  3. The Saturday Evening Post First published in 1821 Contained essays, poetry, obituaries, and a column called “The Ladies’ Friend” First truly national medium Post remained important until the coming of television

  4. Birth of Photojournalism Photographer Mathew Brady first became famous for portraits, Civil War photography team. By 1864, Harper’s Weekly was reproducing his team’s photos. Promoted idea that photographs could be published documents preserving history.

  5. Types of Magazines Consumer magazinesPublications targeting an audience of like-minded consumers Trade magazinesMagazines published for people who work in an industry or business Literary magazinesPublications that focus on serious essays and short fiction

  6. Literary and Commentary Magazines Atlantic, New Republic, NationSerious publications with progressive orientation published since the 1800s. National ReviewConservative response to New Republic and Nation by William F. Buckley. CrisisPublished by NAACP to give voice to African Americans.

  7. The Muckrakers Progressive investigative journalists writing in the late 1800s, early 1900s McClure’sPopular reform-oriented muckraking magazine featuring work by Lincoln Steffens and Ida Tarbell.

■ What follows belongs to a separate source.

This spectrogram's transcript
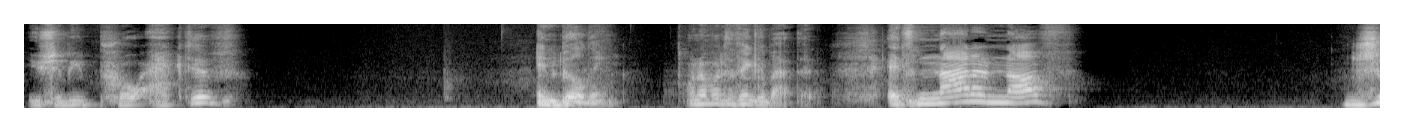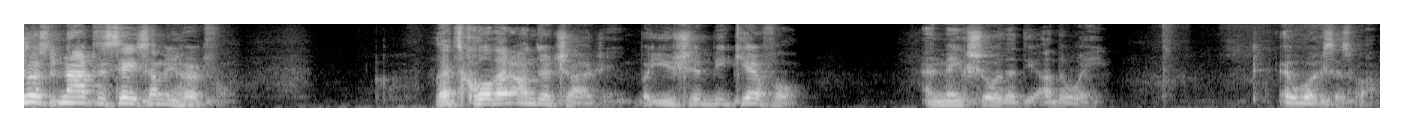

  8. Henry Luce & Birth of Time Life Luce developed idea of Time magazine in early 1920s to present the week’s news in context. Followed by Fortune covering business Life magazine presented the news through photos, featured work of Margaret Bourke-White.

  9. Godey’s Lady’s Book Sarah Josepha Hale was editor from 1837 to 1877 Defined what women’s magazines would become Gave women a voice, professionalized magazine writing

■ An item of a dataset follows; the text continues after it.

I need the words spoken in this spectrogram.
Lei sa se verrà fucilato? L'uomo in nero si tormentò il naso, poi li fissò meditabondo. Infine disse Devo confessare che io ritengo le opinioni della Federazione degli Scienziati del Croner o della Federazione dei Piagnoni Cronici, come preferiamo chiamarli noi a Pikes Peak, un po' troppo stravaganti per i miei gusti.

  10. Women’s Magazines Service magazines“Seven Sisters” and others, how to do things better. Health, cooking, employment, fashion FBL – Fashion, beauty, lifestyleVogue, Glamour, Harper’s Bazaar CosmopolitanGlobal magazine for young women, focus on unmarried women

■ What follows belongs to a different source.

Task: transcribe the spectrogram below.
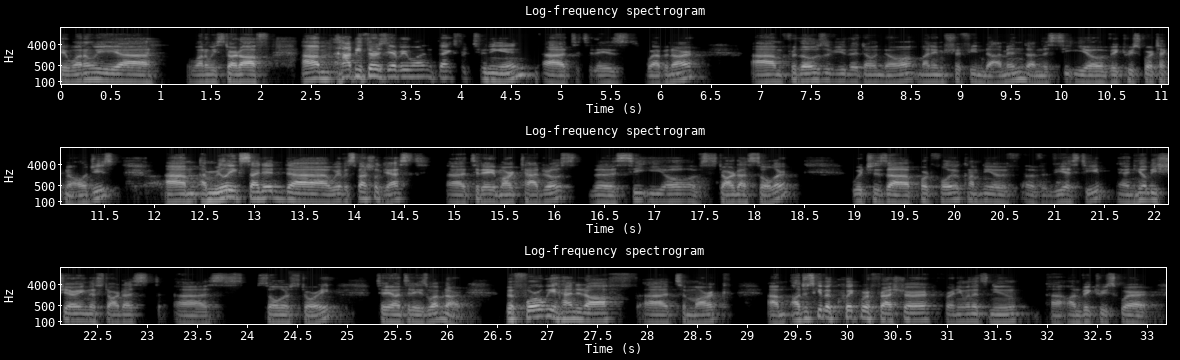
Okay, why don't we uh, why don't we start off? Um, happy Thursday, everyone! Thanks for tuning in uh, to today's webinar. Um, for those of you that don't know, my name is Shafin Diamond. I'm the CEO of Victory Square Technologies. Um, I'm really excited. Uh, we have a special guest uh, today, Mark Tadros, the CEO of Stardust Solar, which is a portfolio company of, of VST, and he'll be sharing the Stardust uh, Solar story today on today's webinar. Before we hand it off uh, to Mark, um, I'll just give a quick refresher for anyone that's new uh, on Victory Square.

  11. Men’s Magazines 1933: EsquireLiterature, pinups, and fashion for an intelligent readership. 1953: PlayboyPictures and a lifestyle. First issue featured a nude Marilyn Monroe centerfold. 1993: Maxim“Lad” magazine featuring sex, sports, and humor. Meeting the needs of the “inner guy.”

  12. Magazines and Body Image Critics charge that magazines and ads present excessively thin models. Dove reacted in 2005 with “Campaign for Real Beauty” featuring models of a variety of sizes. Magazines now occasionally featuring “realistic-looking” women in photos. Controversy over the “Photoshopping” of a Kelly Clarkson cover for Self.

  13. Advertising vs. Editorial Control Conflict between advertising and editorial departments. SynergyMagazines, models, and sponsors work together to match ads with stories about models and the products they endorse. Blurring of ads and editorial contentAds can be made to look like magazine content.

  14. Dick Stolley’s Cover Rules Young is better than old Pretty is better than ugly Rich is better than poor Music is better than movies Movies are better than television Nothing is better than a dead celebrity

  15. Covers and Race American magazines rarely feature non-whites on cover. In 2002, less than 20 percent of magazine covers featured people of color. As of 2009, Sports Illustrated swimsuit issue has featured only two women of color on the cover. But may be changing; teen music magazines often have non-whites on covers.

  16. Current Trends in Magazine Publishing Targeting narrower audiences. Presentation matters; layout and graphics critical. Articles are short; busy readers with short attention spans. Cross-media synergy; using magazines to support other channels of communication.